Next, Yang would take her seat at the piano, and even the visuals were striking, as she was wearing a bright red dress that contrasted sharply with the conventional black-and-white backdrop of the orchestra’s clothing. She would proceed to dazzle the audience with a display of pure virtuosity, sometimes expressed in quiet, melodious passages, and sometimes — as in the Liszt piece, entitled Totentanz — coming more like whip cracks as her hands dashed up and down the octaves on the keyboard like a tightrope-walker. Yang received an extended ovation.
Finally, there was Brahms’s Symphony No. 3 in F major, Op. 90, which was done forcefully and authoritatively, with Izcaray really taking up his role with gusto. The symphony started out on the slower side, with the strings and horns playing nicely with one another. The second movement was trance-like, Izcaray sometimes swaying with his eyes almost shut. The third and fourth movements built up to a triumphant finish, with the maestro really asking a lot of his ensemble — and getting it, too.
More recently, the ASO performed Beethoven’s great Ninth Symphony, with two shorter works preceding it. Sean Shepherd’s Blur was the first piece of the night, following the ASO’s established tradition of playing modern works by young composers. Shepherd was born in Reno, Nev., in 1989. Blur is frantic, scurrying, not terribly concerned with harmony so much as unusual innovations in form. The piece could work well enough as a backing soundtrack for an intense chase sequence in a movie, to name just one potential setting for it.
Next was the Polish composer Karol Szymanowski’s Stabat Mater, which Izcaray described to the audience in his pre-show remarks as “liturgical” and which is, indeed, a “meditation on the Virgin Mary weeping at the sight of Jesus on the cross,” according to the program notes. Since Beethoven’s Ninth is a choral symphony — at least in the final movement — three choirs and four soloists were on hand to sing the piece. (The three choirs were the ASO Chorus, the UAB Concert Choir and the University of Montevallo Concert Choir.) The Stabat Mater was beautifully played and sung, sweeping gracefully from dramatic and intense passages to sections of soaring, soothing vocal harmonies.
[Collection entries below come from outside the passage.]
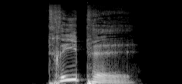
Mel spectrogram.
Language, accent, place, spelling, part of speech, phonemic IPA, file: German, Germany, Berlin, Tripel, noun, /ˈtʁiːpl̩/, De-Tripel.ogg
- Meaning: triple (mathematics - a kind of three)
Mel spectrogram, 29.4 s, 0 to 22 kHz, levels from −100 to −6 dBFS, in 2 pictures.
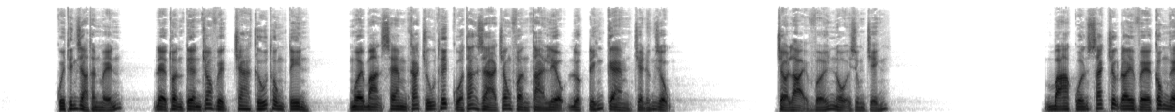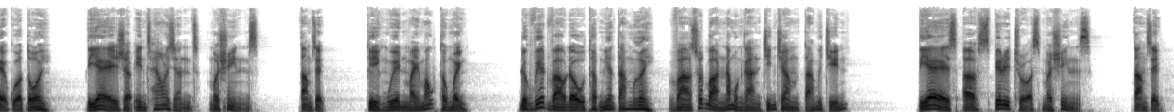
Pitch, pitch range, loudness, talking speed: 100 Hz, 85-115 Hz, -16 LUFS, 165 wpm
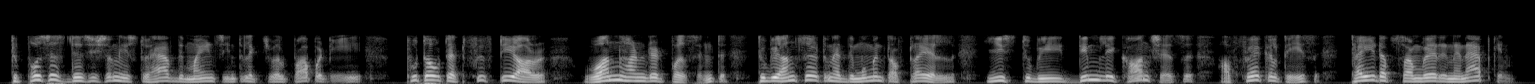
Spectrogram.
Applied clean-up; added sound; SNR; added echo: none; none; none; none.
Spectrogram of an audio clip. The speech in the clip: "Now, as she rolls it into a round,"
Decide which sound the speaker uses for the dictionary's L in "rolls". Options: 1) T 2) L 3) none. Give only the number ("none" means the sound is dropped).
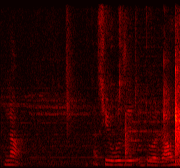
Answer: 3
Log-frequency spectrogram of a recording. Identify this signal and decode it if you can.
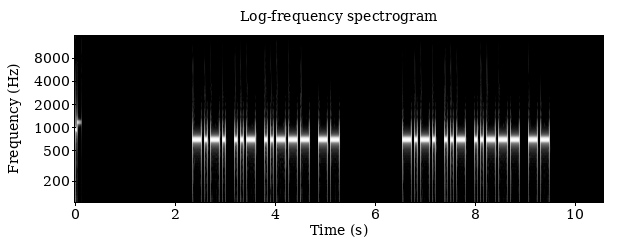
Morse code, heard as a keyed tone, about 20 wpm, 700 Hz. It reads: CU2M CU2M
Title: DXCC-100 Call Signs - 4 Characters - Repeated 2x - 20wpm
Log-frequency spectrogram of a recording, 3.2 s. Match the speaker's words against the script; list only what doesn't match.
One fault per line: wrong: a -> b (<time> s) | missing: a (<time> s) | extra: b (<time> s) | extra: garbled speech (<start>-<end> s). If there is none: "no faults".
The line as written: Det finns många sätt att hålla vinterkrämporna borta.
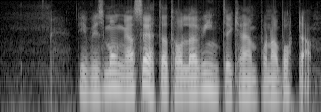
no faults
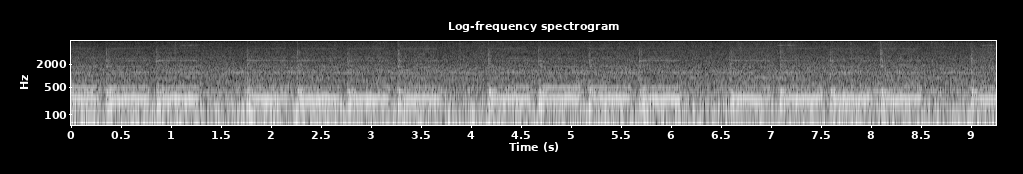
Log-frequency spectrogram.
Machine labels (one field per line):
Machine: slide rail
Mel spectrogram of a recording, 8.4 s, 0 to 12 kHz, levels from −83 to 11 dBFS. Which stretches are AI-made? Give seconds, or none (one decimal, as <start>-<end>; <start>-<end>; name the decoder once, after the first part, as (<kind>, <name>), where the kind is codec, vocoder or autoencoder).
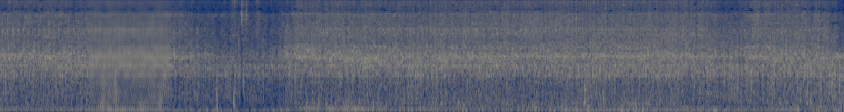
0.9-1.7 (vocoder, Vocos)

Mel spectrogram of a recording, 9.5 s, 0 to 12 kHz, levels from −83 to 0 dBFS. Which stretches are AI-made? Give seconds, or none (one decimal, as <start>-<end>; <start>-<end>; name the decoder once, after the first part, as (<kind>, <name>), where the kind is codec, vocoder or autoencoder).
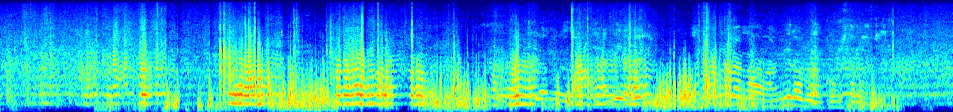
7.8-8.5 (vocoder, Vocos)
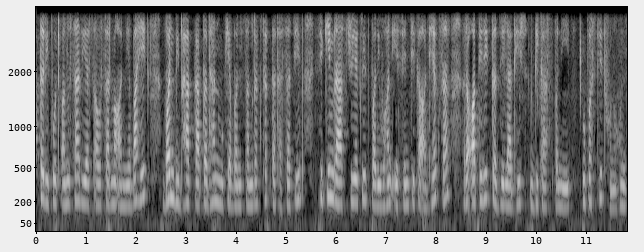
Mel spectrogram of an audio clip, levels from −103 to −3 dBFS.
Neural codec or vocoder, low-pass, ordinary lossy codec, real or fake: autoencoder, 48 kHz, 128 numbers a frame, DAC-VAE, trained on Japanese speech; 3.6 kHz; none; fake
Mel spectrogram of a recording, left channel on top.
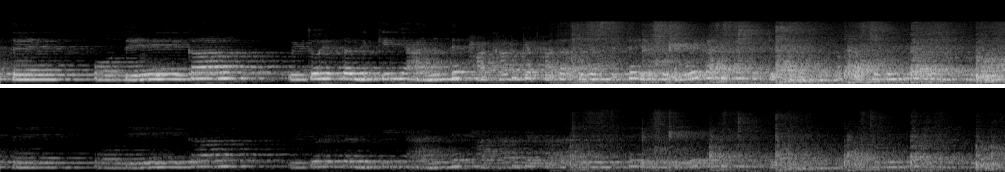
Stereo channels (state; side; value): quieter; right; 14.6 dB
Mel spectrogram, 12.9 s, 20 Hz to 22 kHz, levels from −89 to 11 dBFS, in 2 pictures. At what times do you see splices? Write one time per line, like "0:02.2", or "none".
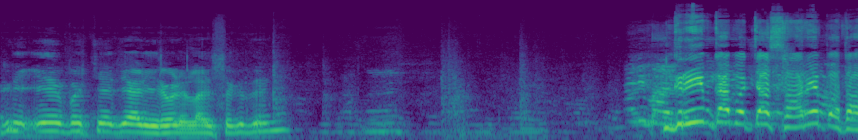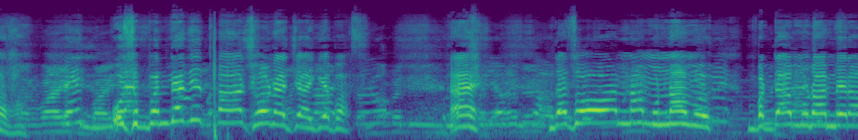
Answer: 0:04.8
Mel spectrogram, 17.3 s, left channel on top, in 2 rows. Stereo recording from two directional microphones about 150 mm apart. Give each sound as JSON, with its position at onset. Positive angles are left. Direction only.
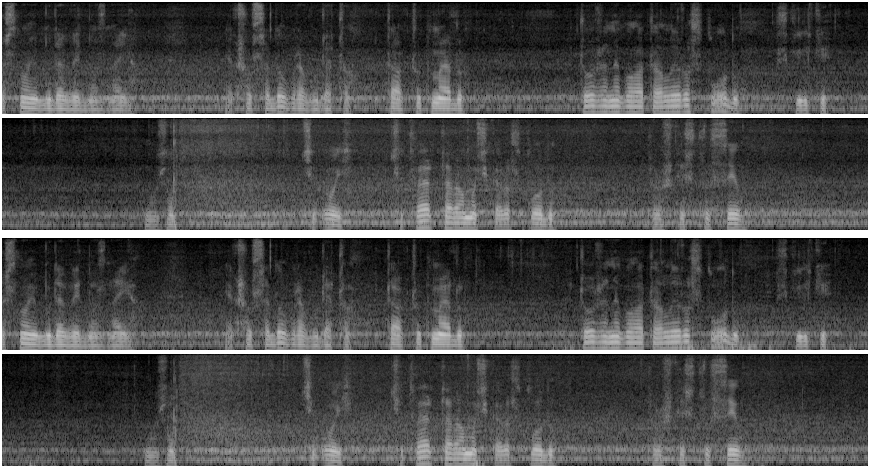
{"t": 0.0, "sound": "speech", "side_deg": -30}
{"t": 2.3, "sound": "bee", "side_deg": -30}
{"t": 5.8, "sound": "bee", "side_deg": -30}
{"t": 10.3, "sound": "bee", "side_deg": -10}
{"t": 11.7, "sound": "bee", "side_deg": -25}
{"t": 15.3, "sound": "bee", "side_deg": -20}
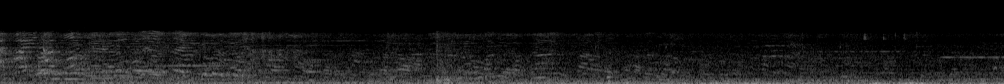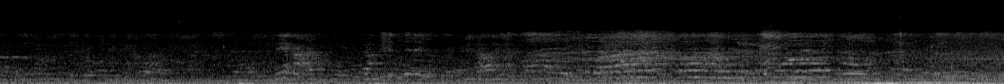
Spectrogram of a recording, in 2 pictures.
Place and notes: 陳氏宗祠, Jincheng Township - In front of the traditional architecture
In front of the traditional architecture, Traffic Sound
金門縣 (Kinmen), 福建省, Mainland - Taiwan Border, 2 November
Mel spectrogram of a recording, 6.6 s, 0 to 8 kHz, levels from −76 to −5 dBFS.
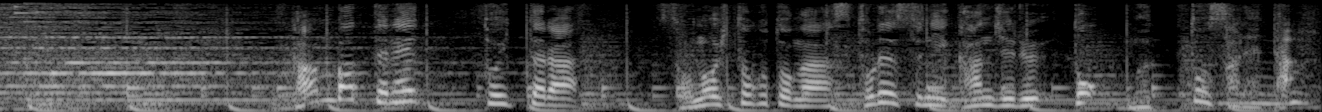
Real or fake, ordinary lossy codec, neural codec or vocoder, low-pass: real; none; none; 7.2 kHz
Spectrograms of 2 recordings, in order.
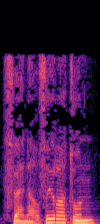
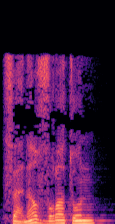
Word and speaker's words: فناظرة: سابعا، احذر من اللحن في كلمة فناظرة، فناظرة، فالظاء مكسورة وليست ساكنة، فنطقها الصحيح فناظرة، ومن الخطأ أن تقول فنظرة، والفرق بينهما شاسع.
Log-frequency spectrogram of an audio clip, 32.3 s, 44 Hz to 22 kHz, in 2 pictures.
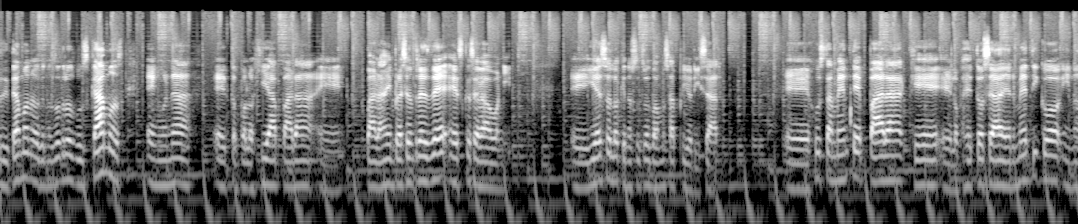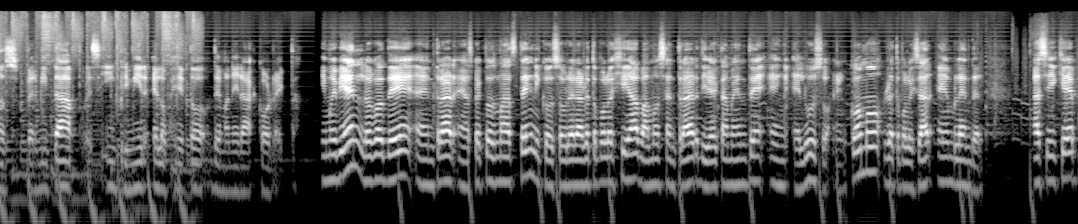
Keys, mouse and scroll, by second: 8.8 click, 11.9-14.9 middle drag.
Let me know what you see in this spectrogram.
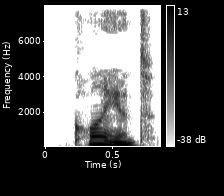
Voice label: "Client", English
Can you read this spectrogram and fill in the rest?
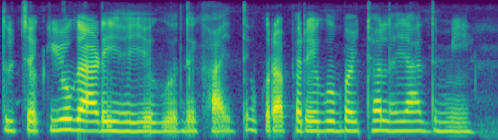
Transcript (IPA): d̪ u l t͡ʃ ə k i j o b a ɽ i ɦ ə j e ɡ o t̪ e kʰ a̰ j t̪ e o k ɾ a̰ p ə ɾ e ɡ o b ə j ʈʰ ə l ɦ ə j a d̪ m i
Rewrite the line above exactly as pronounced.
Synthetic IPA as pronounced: t̪ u t͡ʃ ə k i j o ɡ a ɽ i ɦ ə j e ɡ o d̪ e kʰ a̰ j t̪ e o k ɾ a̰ p ə ɾ e ɡ o b ə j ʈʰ ə l ɦ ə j a d̪ m i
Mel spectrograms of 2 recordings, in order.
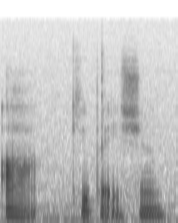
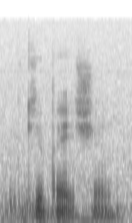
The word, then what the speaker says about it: occupation: to highlight something here when the O is stressed like conflict in occupation it is pronounced like ah are occupation conflict again a great phrase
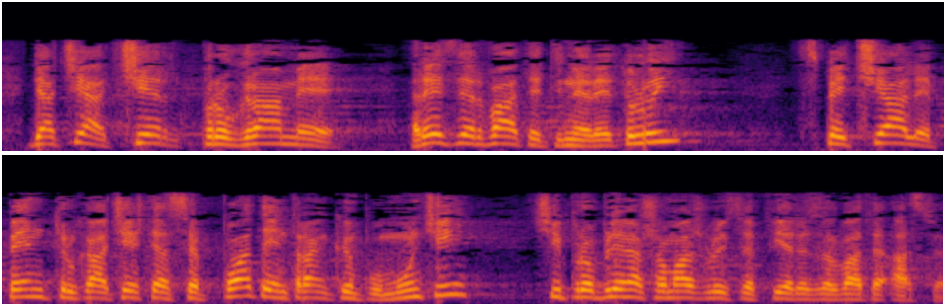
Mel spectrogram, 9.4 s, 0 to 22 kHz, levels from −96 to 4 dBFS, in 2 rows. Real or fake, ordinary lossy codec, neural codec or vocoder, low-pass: real; none; none; none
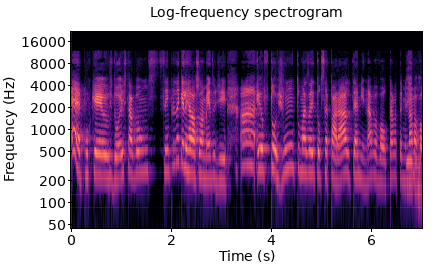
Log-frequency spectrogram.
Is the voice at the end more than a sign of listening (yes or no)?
yes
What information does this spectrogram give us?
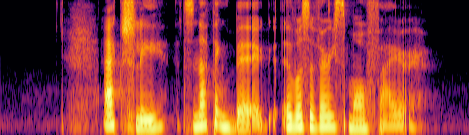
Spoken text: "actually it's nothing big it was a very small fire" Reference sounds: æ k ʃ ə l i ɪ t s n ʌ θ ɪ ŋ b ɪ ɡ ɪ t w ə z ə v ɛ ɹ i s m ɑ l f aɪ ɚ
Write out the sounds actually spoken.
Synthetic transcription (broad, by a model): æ k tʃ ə l i ɪ t s n ʌ θ ɪ ŋ b ɪ ɡ ɪ t w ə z ə v ɛ ɹ i s m ɑ l f aɪ ɚ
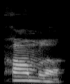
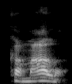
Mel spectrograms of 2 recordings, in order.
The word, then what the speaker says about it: Kamala: to to state that her name is KLA not Kamala but Man based on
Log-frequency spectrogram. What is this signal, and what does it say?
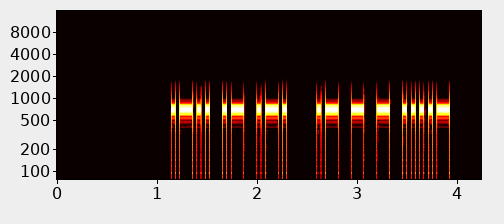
Morse code, heard as a keyed tone, about 28 wpm, 700 Hz. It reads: LAR ATT4
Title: CWT Exchange 28wpm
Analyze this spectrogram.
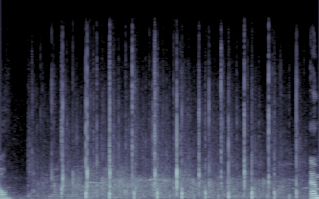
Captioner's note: applauding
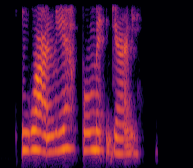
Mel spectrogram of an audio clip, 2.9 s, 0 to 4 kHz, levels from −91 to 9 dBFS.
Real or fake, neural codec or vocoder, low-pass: fake; codec, 16 kHz, 4 kbps, FunCodec, trained on LibriTTS, 50 frames a second; 3.6 kHz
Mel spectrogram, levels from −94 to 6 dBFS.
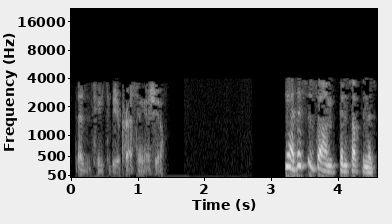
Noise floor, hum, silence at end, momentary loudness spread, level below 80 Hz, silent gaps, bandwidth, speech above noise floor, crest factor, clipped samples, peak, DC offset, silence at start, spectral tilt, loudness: -75 dBFS; none; 0.05 s; 18 LU; -52 dBFS; 2.76-3.20 s; 4.2 kHz; 55 dB; 20 dB; under 0.1%; -2 dBFS; under 0.1%; 0.1 s; -11.5 dB/octave; -17 LUFS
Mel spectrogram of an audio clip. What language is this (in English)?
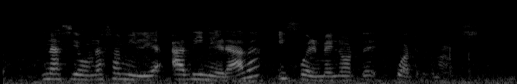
Spanish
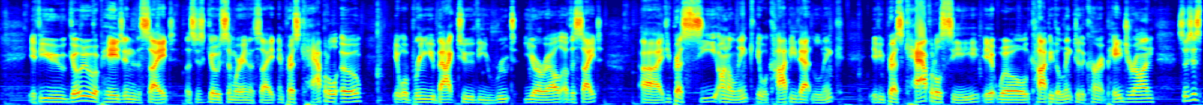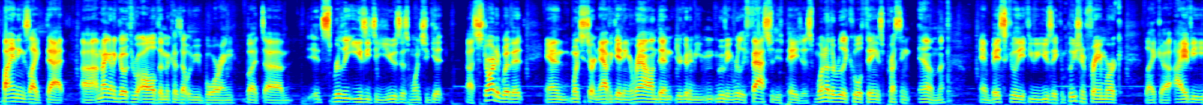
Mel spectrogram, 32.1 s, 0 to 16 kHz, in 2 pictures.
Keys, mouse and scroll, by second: 1.2 Return, 2.2 Return, 5.3 shift+o, 8.1 k, 8.7 j, 9.9 c, 11.5 k.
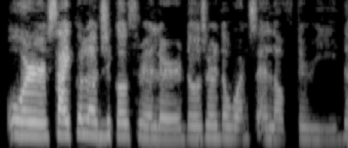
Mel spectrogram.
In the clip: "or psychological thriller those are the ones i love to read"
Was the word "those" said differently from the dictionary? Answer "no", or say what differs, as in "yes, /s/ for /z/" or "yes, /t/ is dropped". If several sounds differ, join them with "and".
yes, /s/ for /z/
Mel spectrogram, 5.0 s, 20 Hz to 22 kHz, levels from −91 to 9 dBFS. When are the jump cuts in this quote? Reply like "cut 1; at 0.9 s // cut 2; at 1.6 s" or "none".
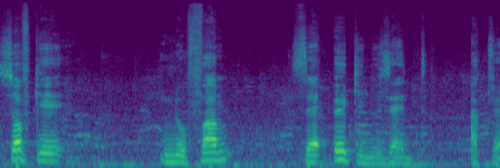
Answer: none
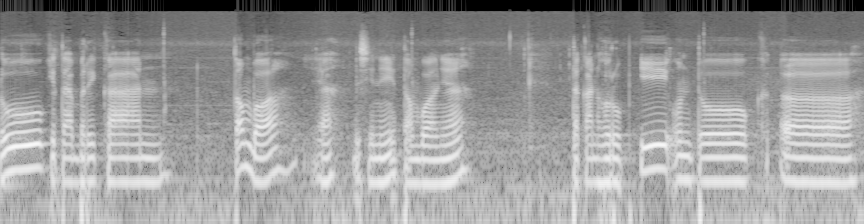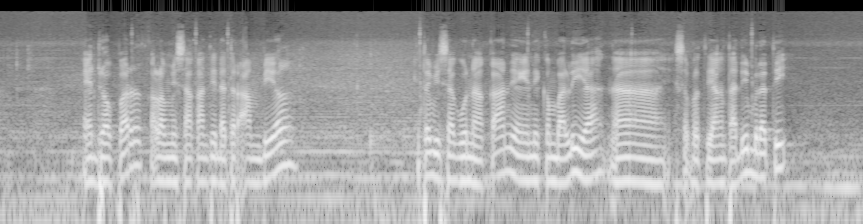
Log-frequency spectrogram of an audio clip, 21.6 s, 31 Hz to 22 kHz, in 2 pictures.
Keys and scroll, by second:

Finally, there was the Ninth Symphony. Beethoven is very widely considered to be one of the best composers ever to have lived, and no small number of critics and music lovers consider it to be not only one of his best achievements, but one of the most important pieces of music in the Western canon. It contains the ubiquitous “Ode to Joy,” written originally by Friedrich Schiller but immortalized by Beethoven (and now the official anthem of the European Union).
Izcaray asked his orchestra for a lot here: a lot of speed, a lot of volume, a lot of sound in general. They delivered. The piece builds to its big climax starting halfway through the final movement, when the basses and cellos start playing the “Ode to Joy” melody, culminating in a towering wall of sound made up of all the instruments in the orchestra and all the voices in the chorus.
Izcaray seems always to be enjoying himself, even at the end of a concert when he is clearly exhausted, with sweat beading on his brow. After this concert, he looked as if he had been running a marathon, and the crowd was appreciative.
One concertgoer, Nancy Gardner, when asked her impression of Izcaray during the intermission, replied, “I think he’s wonderful. I think that Birmingham is very lucky to have him.” She and her husband, though from Birmingham, have lived in Dallas for 40 years until last October, and she said of Izcaray, “I have to compare him to the conductor in Dallas, who is world-renowned — Jaap van Zweeden — and I think he holds up well, especially to be so young.”
After the last notes had sounded, her husband, Bill Gardner — who did not care to say anything in particular during the intermission — turned and said, without hesitation, “Magnificent — and you can quote me on that.”